COHEN, Alfred

Cohen - Grotesque

Alfred Cohen


Alfred Cohen was born in America and studied at the Art Institute of Chicago. After war service in the USAF, in 1949 he was awarded a foreign travel scholarship that took him to Europe. He continued studying in Paris at L’Academie de la Grande Chaumiere, showing his work in France and Germany. In 1960 Cohen settled in England and had a long series of shows with Roland, Browse and Delbanco. He also had solo exhibitions in Paris, Montreal and Tokyo. His style in France was realist and intimiste, but in the 1960s he moved on to haunting and exuberant studies in a chunky, richly-coloured style in the commedia dell’arte manner. In later life he turned to sparkling, jewel-like landscapes and seascapes. Cohen’s work is in many public collections including Ben Uri Collection, Contemporary Art Society, Nuffield Foundation, Pembroke College in Oxford and in galleries in Rye and in Hull, as well as widely abroad. The Alfred Cohen Foundation continues to promote his work, which continues to be regularly exhibited.
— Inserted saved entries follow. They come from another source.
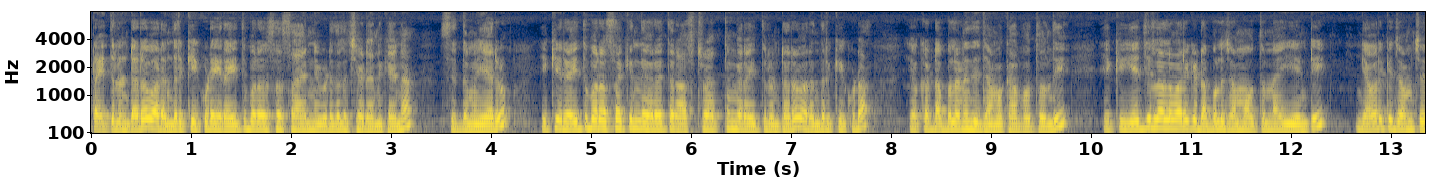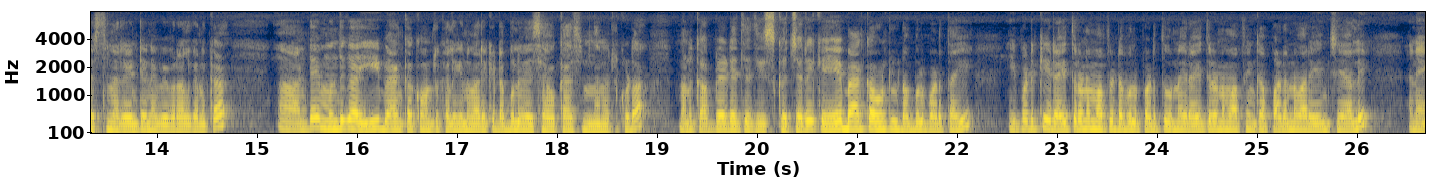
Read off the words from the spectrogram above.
రైతులు ఉంటారో వారందరికీ కూడా ఈ రైతు భరోసా సాయాన్ని విడుదల చేయడానికైనా సిద్ధమయ్యారు. ఇక ఈ రైతు భరోసా కింద ఎవరైతే రాష్ట్ర వ్యాప్తంగా రైతులు ఉంటారో వారందరికీ కూడా ఈ యొక్క డబ్బులు అనేది జమ కాబోతుంది. ఇక ఏ జిల్లాల వారికి డబ్బులు జమ అవుతున్నాయి ఏంటి ఎవరికి జమ చేస్తున్నారు ఏంటి అనే వివరాలు కనుక అంటే ముందుగా ఈ బ్యాంక్ అకౌంట్లు కలిగిన వారికి డబ్బులు వేసే అవకాశం ఉందన్నట్లు కూడా మనకు అప్డేట్ అయితే తీసుకొచ్చారు. ఇక ఏ బ్యాంక్ అకౌంట్లు డబ్బులు పడతాయి? ఇప్పటికీ రైతు రుణమాఫీ డబ్బులు పడుతూ ఉన్నాయి. రైతు రుణమాఫీ ఇంకా పడని వారు ఏం చేయాలి అనే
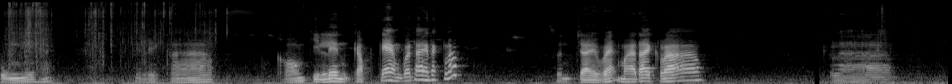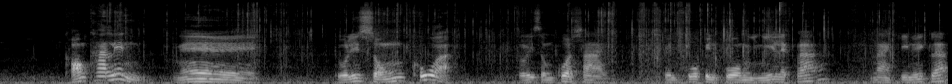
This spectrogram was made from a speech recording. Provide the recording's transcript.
ถุงๆนี้ฮะ นี่เลยครับ ของกินเล่นกับแก้มก็ได้นะครับ สนใจแวะมาได้ครับ ครับ ของทานเล่นนี่ถั่วลิสงคั่วถั่วลิสงคั่วทราย เป็นพวงเป็นพวงอย่างนี้เลยครับน่ากินวิกแล้ว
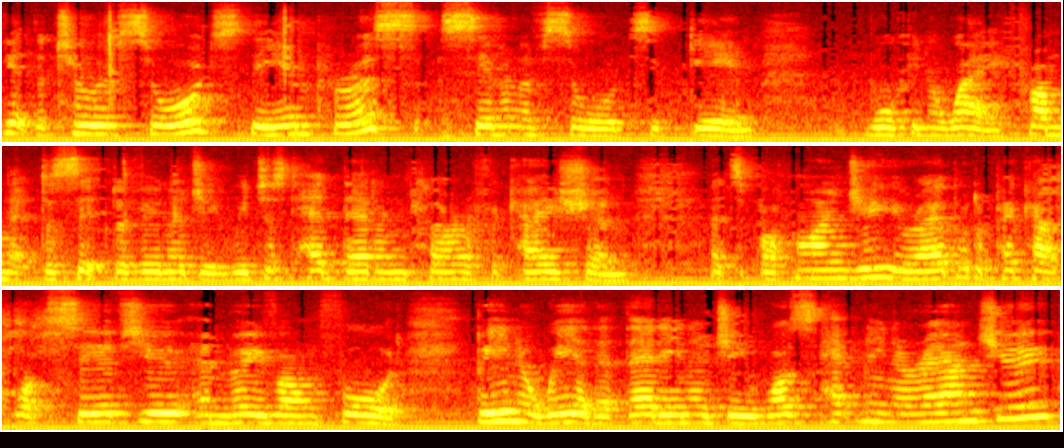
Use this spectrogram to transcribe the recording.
Get the Two of Swords, the Empress, Seven of Swords again, walking away from that deceptive energy. We just had that in clarification. It's behind you. You're able to pick up what serves you and move on forward. Being aware that that energy was happening around you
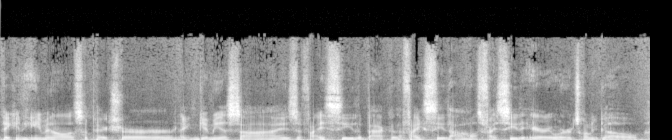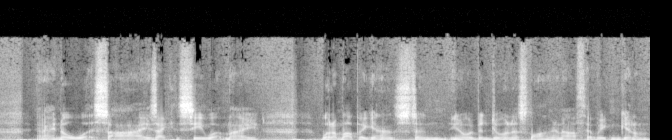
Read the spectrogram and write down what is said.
they can email us a picture. They can give me a size. If I see the back of, the, if I see the house, if I see the area where it's going to go, and I know what size, I can see what my what I'm up against, and you know we've been doing this long enough that we can get them.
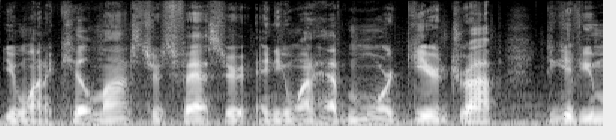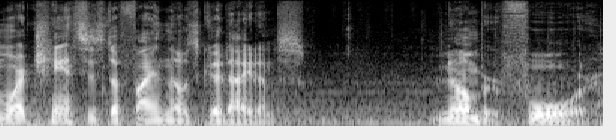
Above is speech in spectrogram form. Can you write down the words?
you want to kill monsters faster, and you want to have more gear drop to give you more chances to find those good items. Number 4.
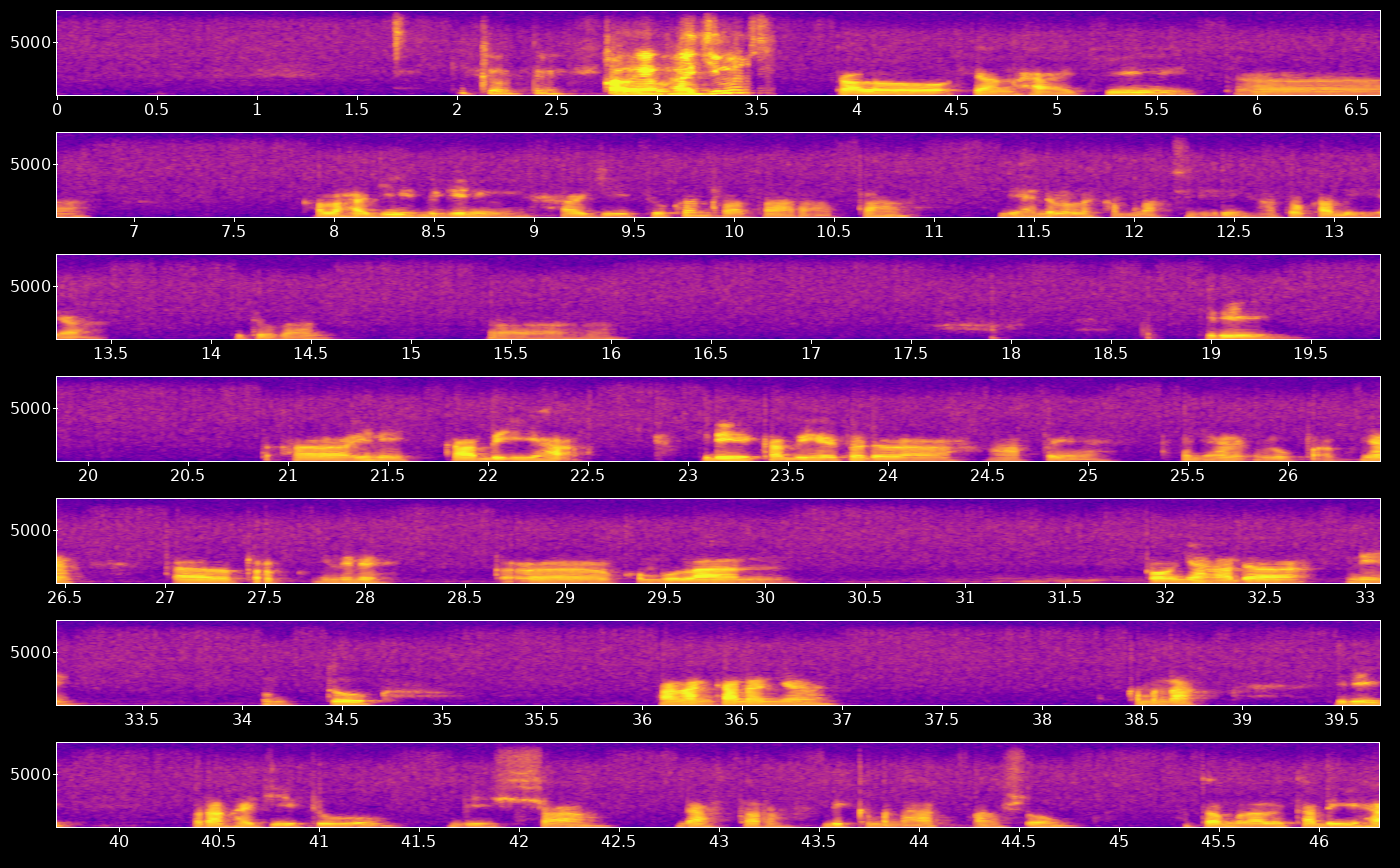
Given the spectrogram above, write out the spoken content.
oke oke kalau yang haji mas kalau yang haji uh, kalau haji begini haji itu kan rata-rata dihandle oleh Kemenak sendiri atau KBIA gitu kan uh, jadi uh, ini KBIH. Jadi KBIH itu adalah apa ya? Jangan lupa punya uh, per, ini deh uh, kumpulan pokoknya ada ini untuk tangan kanannya Kemenak. Jadi orang haji itu bisa daftar di Kemenak langsung atau melalui KBIH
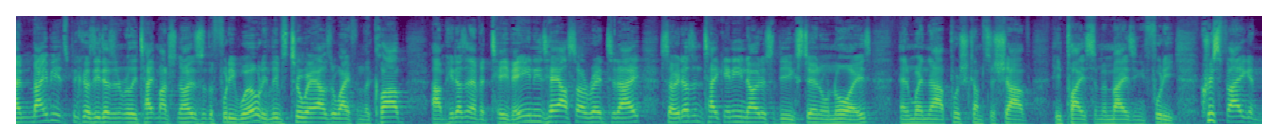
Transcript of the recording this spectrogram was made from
And maybe it's because he doesn't really take much notice of the footy world. He lives two hours away from the club. Um, he doesn't have a TV in his house, I read today. So he doesn't take any notice of the external noise. And when uh, push comes to shove, he plays some amazing footy. Chris Fagan,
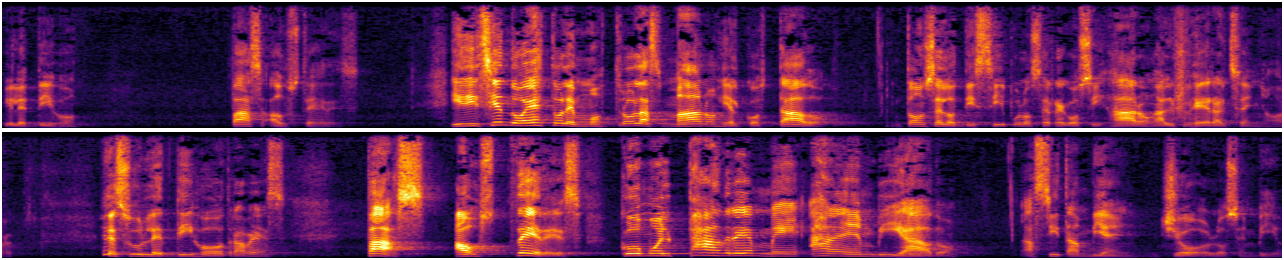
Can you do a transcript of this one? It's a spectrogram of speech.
y les dijo, paz a ustedes. Y diciendo esto les mostró las manos y el costado. Entonces los discípulos se regocijaron al ver al Señor. Jesús les dijo otra vez, paz a ustedes como el Padre me ha enviado, así también yo los envío.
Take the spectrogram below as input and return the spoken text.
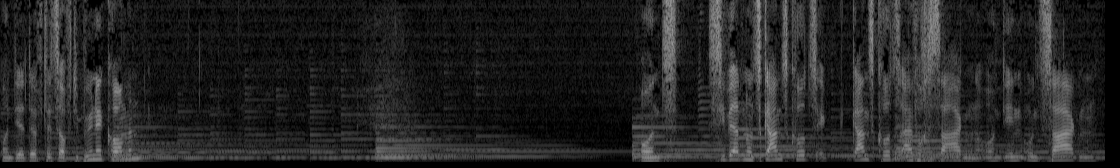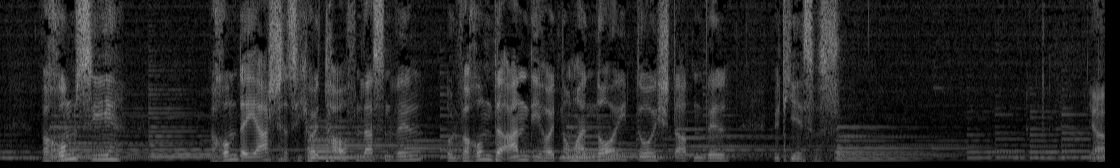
Und ihr dürft jetzt auf die Bühne kommen. Und sie werden uns ganz kurz, ganz kurz einfach sagen und in uns sagen, warum sie, warum der Jascha sich heute taufen lassen will und warum der Andi heute nochmal neu durchstarten will mit Jesus. Ja,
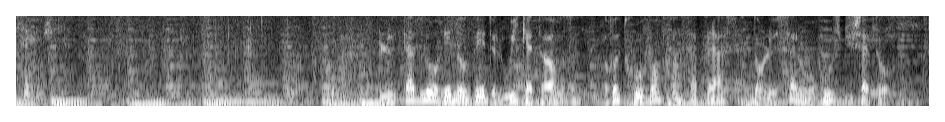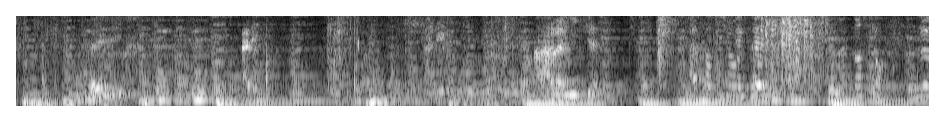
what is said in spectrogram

COMBER, Melanie

Melanie Comber - Untitled


Melanie Comber

Melanie Comber studied at Wimbledon and then Chelsea Schools of Art 1990-1994. She was nominated for many awards during and after her time at college and had residencies at the Victoria and Albert Museum and in Rejkavik. Comber had group shows from 1993, most notably recently at the Royal Academy and Cat Street Gallery in Hong Kong, whilst her first solo show was 1995’s Elemental at The Blue Gallery. Fine Art Society, London has given her a series of solo shows in the last few years. Her work, abstractions sometimes teetering on the brink between two and three dimensions, frequently involved sand, natural pigments and other slightly unusual materials. Corporate collections holding her work include Scottish Widows, Hiscox, RBS and Deutschebank.





Arnold Daghani - Self Portrait

Arnold Daghani


Arnold Daghani was born in Suceava, Romania to a German-speaking Jewish family in what was then the borders of the Austro-Hungarian empire. He attended art school in Munich but returned to Romania and work at a publishing house. After escaping a Nazi concentration camp, Daghani painted prodigiously in Romania before emigration to Israel in 1959. He then lived in France 1961-70 and Switzerland 1970-77 before finally settling at Hove, Sussex in the UK.

Daghani – working in an expressionist style – felt an isolated figure artistically and much of his work, as a result of his experiences, dealt with darker subjects and feelings. Even so he did show in prestigious galleries, such as Leicester Galleries, London in its 1961 mixed show ‘Artists of Fame and Promise’, a solo show at Woodstock Gallery, London in 1961 plus a solo show at the Institute of Contemporary Arts (ICA), London in 1970. Despite his perceived isolation, Daghani became increasingly well-known. In addition to exhibitions in Israel, France and Romania, later UK shows included “Arnold Daghani, A relentless spirit in art” at Brighton Polytechnic in 1984 and retrospectives at Barbican Centre and Ben Uri Art Gallery, London in 1992. A tour of his paintings opened in Zurich, Switzerland in 2004 before going on to Germany, Austria and Romania.

The University of Sussex holds the Daghani archives. His work is also held by the Ben Uri Art Gallery in London, the Albertina in Vienna, Yad Vashem in Jerusalem, and the National Gallery of Romania and the Museum of Modern Art in Bucharest. Guildford Cathedral exhibited Station of the Cross in 2014.



Georgi Daskaloff - Approache or Shades of Evening

Georgi Daskaloff


Georgi Daskaloff was born in Sofia, Bulgaria and attended the art school at Sofia University, graduating in 1949. He ‘defected’ to the West in 1960, living in Paris before moving on to New York. Daskaloff painted in the 1960s and 1970s in a pop-art influenced abstracted figurative style using bright colours. He showed widely, having solo exhibitions in Copenhagen, Brussels, New York and Geneva as well as at Galerie Jacques Massol in Paris in 1968 and London’s Ewan Philips Gallery in 1969. Later in his career he specialised more in lithography. Daskaloff’s work is held in a number of public collections including British Museum, Joslyn Memorial Gallery in Omaha and the Metropolitan Museum of Art, New York.